In case you haven't seen it, Ulf-Daniel Ehlers & Ebba Ossiannilsson & Alastair Creelman are running a project on Quality and MOOCs. It has a different blog post from an invited author every week for 12 weeks. They've all been of a very high standard (until this week, see below). I'd recommend Stephen Downes and Grainne Conole's posts in particular, but they're all worth reading.
So last week was my turn, and you can read my post here. The point I wanted to make was that we have created a set of quality criteria for education that is, obviously, matched to the context of education. So we are interested in things like student satisfaction ratings, student completion rates, benchmarking against agreed criteria and external review. Some of these are applicable to MOOCs, for instance you might still want external review of content before releasing it, and some courses may need to be linked to official criteria, for instance if they are related to specific vocations.

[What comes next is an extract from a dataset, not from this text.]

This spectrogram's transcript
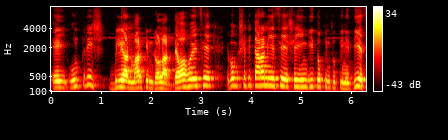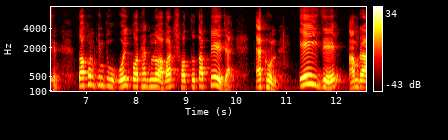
এই উনত্রিশ বিলিয়ন মার্কিন ডলার দেওয়া হয়েছে এবং সেটি কারা নিয়েছে সেই ইঙ্গিতও কিন্তু তিনি দিয়েছেন। তখন কিন্তু ওই কথাগুলো আবার সত্যতা পেয়ে যায়। এখন এই যে আমরা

But MOOC audiences are very different, and the motivations for people studying MOOCs are different for those in higher education, or are at least of a different priority. So the same quality measures are not applicable. The most obvious of these is the much discussed drop-out rate. Course completion is just not as important for MOOC learners as it is for formal education students. And, as the (excellent) report on Edinburgh MOOCs highlights, the numbers of MOOC learners who complete surveys is a small fraction of the small fraction who complete, so student satisfaction is difficult to compare also.
My blog post ends with a plea though – and that is not to constrain MOOCs with the same quality demands we have placed on higher education. Those constraints are understandable when people are parting with lots of money, but the point of MOOCs is that they are liberated from these considerations. They allow experimentation, because the relationship between learner and educators is fundamentally different when money hasn't changed hands. We don't want to make MOOC providers fearful of experimentation because they'll fall short of quality measures that have been imposed from a different context.